We love hearing from Daniel Tiger’s Neighborhood fans and many parents have been reporting that the strategies featured in each episode are not just helpful for their preschoolers, but also useful tools in their adult lives! References to the original Mister Rogers’ Neighborhood series draw parents to the Daniel Tiger series as much as their toddlers. Whether parents remember the original “Daniel Striped Tiger” puppet that Fred held in his show, or have a special place in their hearts for the original red trolley (Ding! Ding!), there are little nods to Fred’s series throughout Daniel’s animated Neighborhood of Make-Believe. This affinity by parents is likely to lead to greater occurrences of co-viewing.
It is our hope that these co-viewing habits spark conversations about Daniel’s struggles and triumphs around the dinner table, before bed or anywhere it’s helpful.
According to Demers et al. (2012), “infant television viewing is greatly impacted by co-viewing, in that infants’ gaze and attention directly follows that of their parents.” Children put greater emphasis on content that their parents pay attention to. One positive consequence of this is that young children, mimicking the viewing behavior of their caregivers, will start to pick up on salient cues – a skill that is useful both with television viewing (higher comprehension of the episodes), and with other aspects of everyday life (picking out salient cues in our everyday environments, while ignoring distractions).
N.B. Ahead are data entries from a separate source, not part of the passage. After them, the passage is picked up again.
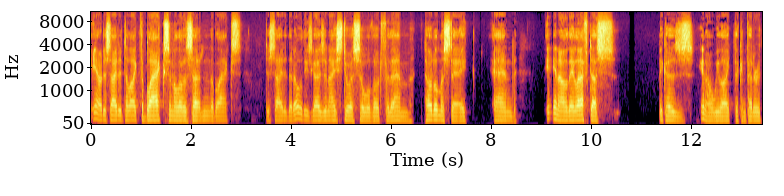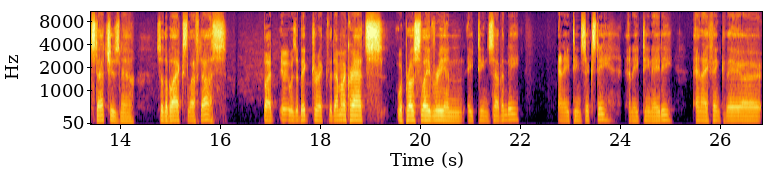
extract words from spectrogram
you know, decided to like the blacks, and all of a sudden, the blacks decided that oh, these guys are nice to us, so we'll vote for them. Total mistake, and you know, they left us because you know we like the Confederate statues now. So the blacks left us. But it was a big trick. The Democrats were pro slavery in 1870 and 1860 and 1880. And I think they're,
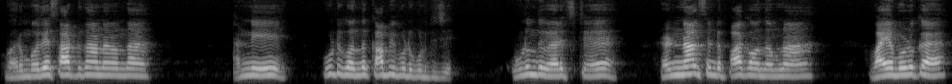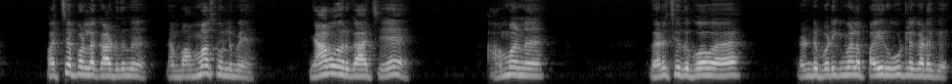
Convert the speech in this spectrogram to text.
வரும்போதே சாப்பிட்டு தான் நான் வந்தேன். அண்ணி வீட்டுக்கு வந்து காப்பி போட்டு கொடுத்துச்சு. உளுந்து விரைச்சிட்டு ரெண்டு நாள் சென்று பார்க்க வந்தோம்னா வய முழுக்க பச்சை பல்ல காட்டுதுன்னு நம்ம அம்மா சொல்லுமே. ஞாபகம் இருக்காச்சு ஆமாண்ணே. விரைச்சது போக ரெண்டு படிக்கு மேலே பயிர் வீட்டில் கிடக்கு.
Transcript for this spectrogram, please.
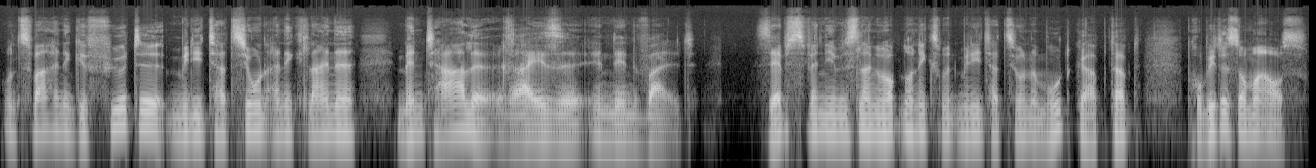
und zwar eine geführte Meditation, eine kleine mentale Reise in den Wald. Selbst wenn ihr bislang überhaupt noch nichts mit Meditation am Hut gehabt habt, probiert es doch mal aus.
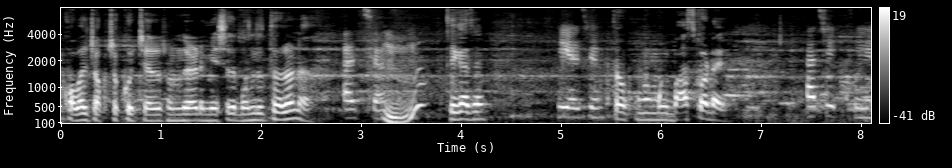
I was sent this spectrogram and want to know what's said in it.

Not only is immediate viewing behavior (eyes on screen) affected by parental influence but, more importantly, off-screen time is also affected. Parents who co-view programs can then incorporate the lessons and themes from the episodes into their child’s daily routines. When this “take away” message is incorporated and applied to the child’s real world surroundings, that’s when the benefits of quality content really shine!
So pull up a seat, you might be surprised what quality content (in appropriate amounts) can do for everyone!